This paper stems from the ‘Primary French Research Project’ that explored the perceptions and experiences of educational professionals involved in introducing modern languages (ML) into the primary curriculum. UK Government policy (DfES 2002; 2005) was to make modern language learning a compulsory curriculum requirement for English schools in Key Stage 2 (pupils aged 7-11) from September 2010. However, with the election of a coalition Government in 2010, the policy shifted and ML became reframed as a non-compulsory ‘entitlement’. Although many primary schools were already teaching some modern languages, this still requires many primary educators to develop the necessary ML knowledge and skills. Anecdotal evidence garnered from primary teachers suggested that they were daunted at this prospect, and the authors felt that questions were arising relating to teachers’ epistemological and ontological security as well as the interplay between policy and practice. In this paper, Bourdieu’s notions of habitus and cultural capital are employed to identify and consider the impact on self-identity of policy shifts for a particular group of teaching professionals. These individuals were all studying on a continuing professional development course relating to the introduction of primary ML. The research that is detailed explores how these individuals’ perceptions of themselves as language teachers developed over time and what tensions between self-identity, classroom practice and national policy were manifest.
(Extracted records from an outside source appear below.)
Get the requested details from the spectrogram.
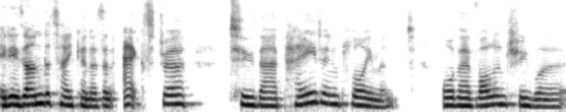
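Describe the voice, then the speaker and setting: This woman has an ordinary speaking voice with a fairly low pitch. The background is quiet. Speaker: professor. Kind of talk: interview discussion.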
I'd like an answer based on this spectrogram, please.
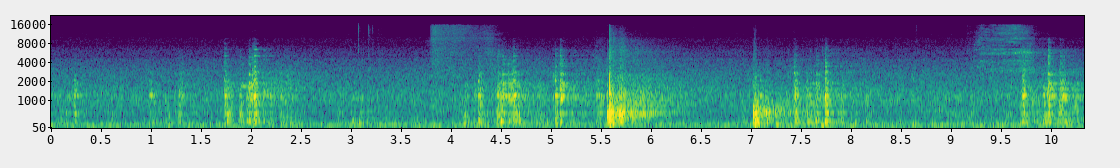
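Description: Metal weight plates and barbell clanking in a gym: scattered sharp clanks and clicks, the two loudest about five and a half and seven seconds in.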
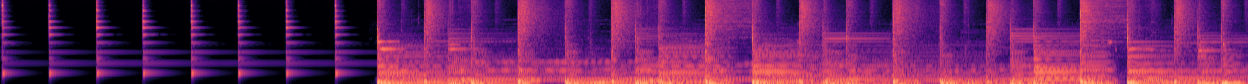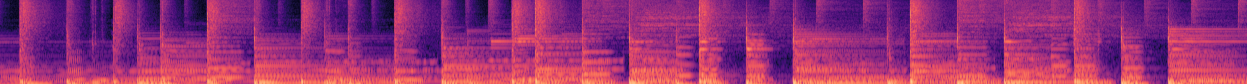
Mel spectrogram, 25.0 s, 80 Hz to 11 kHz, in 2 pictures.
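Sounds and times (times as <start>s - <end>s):
jazz tango backing track: 3.8s - 24.9s.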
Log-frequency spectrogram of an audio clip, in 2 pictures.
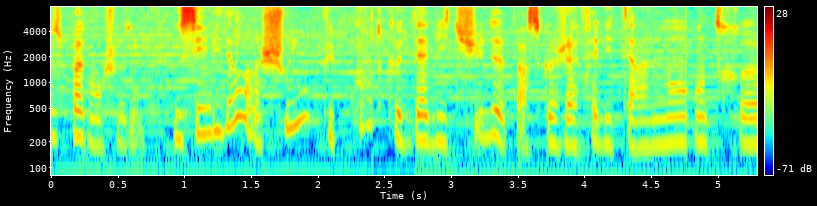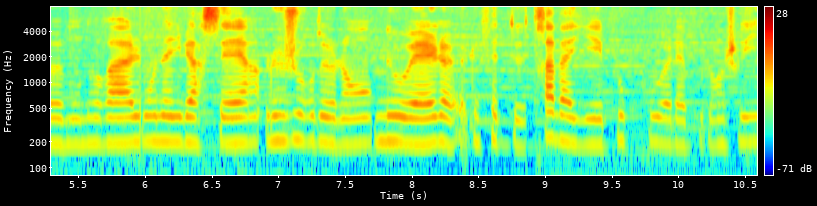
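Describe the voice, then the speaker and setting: A young woman hosting a casual video, chatting through a season's releases with fillers and quick asides. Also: mid-range voice, a little mellow. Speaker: anime video host.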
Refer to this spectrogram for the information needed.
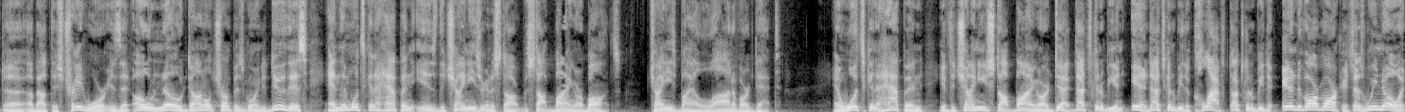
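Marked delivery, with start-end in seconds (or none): none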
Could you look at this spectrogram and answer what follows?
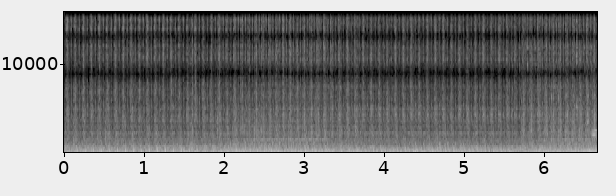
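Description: Embroidery sewing machine slowly stitching a coaster, a continuous close mechanical chatter with a fast steady needle rhythm that runs unbroken throughout.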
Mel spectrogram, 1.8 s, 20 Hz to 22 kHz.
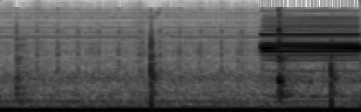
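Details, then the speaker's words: Gentex Commander 2 horn strobe, 24 V, set to mechanical horn with constant panel output, on silence with misset DIP switches: low mains-like hum then thin high whine as the speaker buzzes and the panel shows trouble on NAC 1. "And if I hit silence, so you'll hear a whine start to come from the device. It will begin to buzz."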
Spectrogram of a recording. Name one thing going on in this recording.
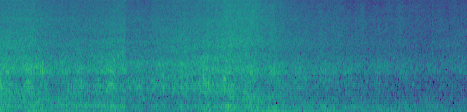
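A car passes by with a rushing whoosh that fades away.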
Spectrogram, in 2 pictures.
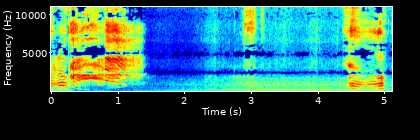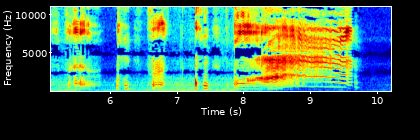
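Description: An infant cries in rising, wailing bursts with short whimpers and pauses between them; ordinary infant crying.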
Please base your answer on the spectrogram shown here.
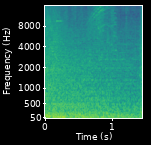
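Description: A Bombarda spell explosion in the Hogwarts Legacy video game, a dense, loud booming blast that fills the whole moment with rumble and crackle and holds steady throughout.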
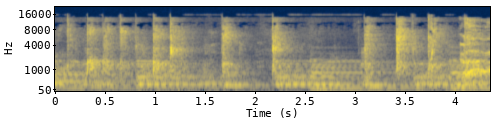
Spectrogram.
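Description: Syncopated flamenco-style hand clapping over held low pitched notes in a live flamenco-jazz band.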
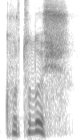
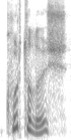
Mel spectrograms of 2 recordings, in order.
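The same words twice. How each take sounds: First: The stress is on a later syllable. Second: The stress is on the first syllable. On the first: It names the concept of liberation. "you don't put the emphasis on the first uh, syllable" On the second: It names a place. "you mean the location that you went to Kurtuluş"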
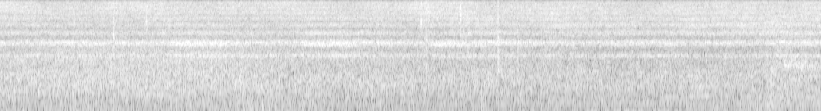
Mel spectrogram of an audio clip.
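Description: Steady outdoor background noise: an even low rumble with faint steady high tones above it, and no distinct events.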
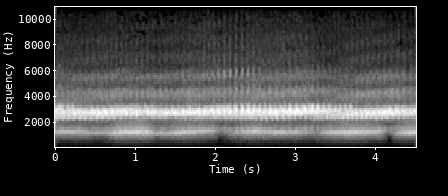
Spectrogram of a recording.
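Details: Arizona spadefoot toads calling in the Arizona outdoors: a steady high ringing chorus with lower, bleating notes swelling and fading every second or so, many callers overlapping without pause.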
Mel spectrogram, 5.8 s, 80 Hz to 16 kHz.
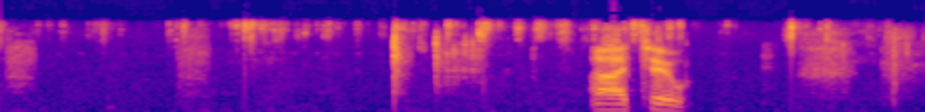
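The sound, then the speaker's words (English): A six-sided die clatters with sharp clicks and a brief rattle during a tabletop role-playing game, while people talk around it. “You should roll your d6 to see what your crit thing was.”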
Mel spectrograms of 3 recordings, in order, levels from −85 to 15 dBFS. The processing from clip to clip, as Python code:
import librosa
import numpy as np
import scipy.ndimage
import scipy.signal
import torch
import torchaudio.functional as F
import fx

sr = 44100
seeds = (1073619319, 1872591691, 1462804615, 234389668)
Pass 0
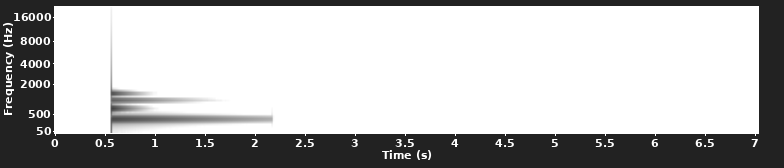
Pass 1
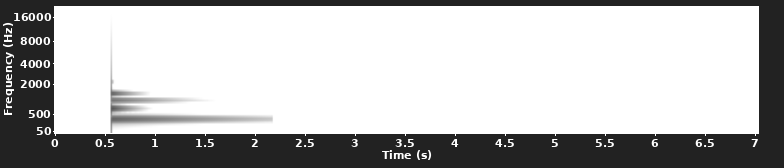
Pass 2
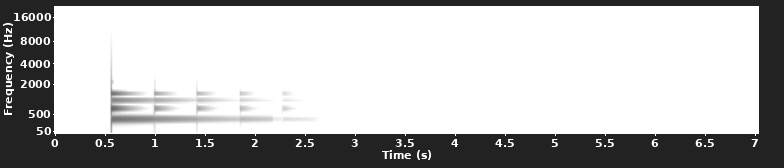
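

y1 = fx.bass_treble(x, sr, bass_db=-8, treble_db=1)
y1 = fx.small_body(y1, sr, hz=(1200.0, 2200.0), ring_ms=45, db=9)
y1 = y1 * librosa.db_to_amplitude(-8.5)
y2 = fx.echo_feedback(y1, sr, ms=428, feedback_pct=46, wet_db=-19.0)
y2 = y2 * librosa.db_to_amplitude(-5.0)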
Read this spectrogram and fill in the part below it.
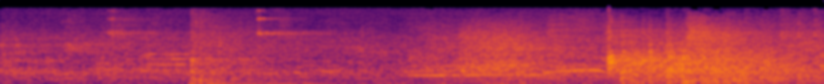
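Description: A heavy ball thuds onto a lane and rolls away in a large echoing hall.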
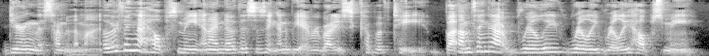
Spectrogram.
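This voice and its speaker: Young woman, twenties, open and emotional vlogger talking close into a phone, tearful, plain mid pitch. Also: fast, breathy edge. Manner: candid, emotional, tearful at times. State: crying. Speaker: content creator. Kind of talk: personal get-ready-with-me vlog.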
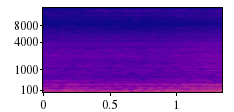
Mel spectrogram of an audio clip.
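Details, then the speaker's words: Dodge Charger no-start, started after throttle body spray with flashing check engine light; rough, uneven stumbling idle, bad multi-cylinder misfire (P0300), fuel pump ruled out, later traced to broken camshaft. "i'm running did the fuel pump help get it started i don't know remember my initial burst it tried to start so maybe i just held it long enough to finally start but i have a bad misfire"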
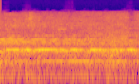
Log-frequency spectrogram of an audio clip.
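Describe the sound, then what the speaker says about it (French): An ambulance siren sounds at the scene of a Tour de France crash, a steady wailing tone held loud and continuous over road noise. "Très vite, une ambulance arrive sur les lieux."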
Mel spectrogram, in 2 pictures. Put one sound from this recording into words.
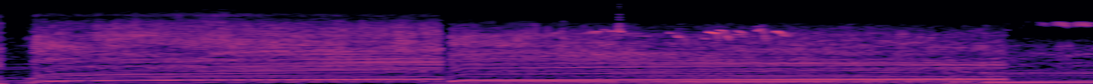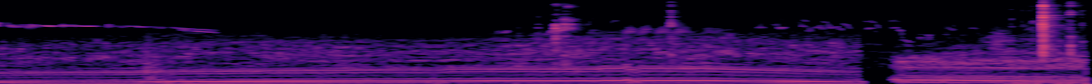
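A truck engine rumbles and revs as it drives.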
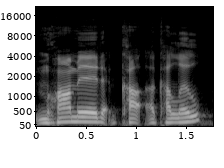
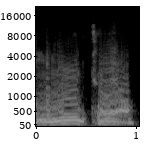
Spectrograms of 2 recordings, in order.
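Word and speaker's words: Mahmoud Khalil: is with this uh I believe I'm going to pronounce it wrong, but Muhammad Khalil. Uh, Mimmude Khalil. Oh, Mimmude Khalil.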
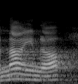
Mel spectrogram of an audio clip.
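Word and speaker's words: nine: Aviación eh Por ejemplo tenemos el número nueve que se pronuncia naina el número cuatro faa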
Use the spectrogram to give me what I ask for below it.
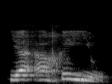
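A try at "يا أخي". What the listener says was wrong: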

While the focus is on a particular group of professionals, their localised experience highlights issues that may resonate with others who are tasked with interpreting and implementing new educational policy.
- Modern Foreign Languages Teacher Professional Development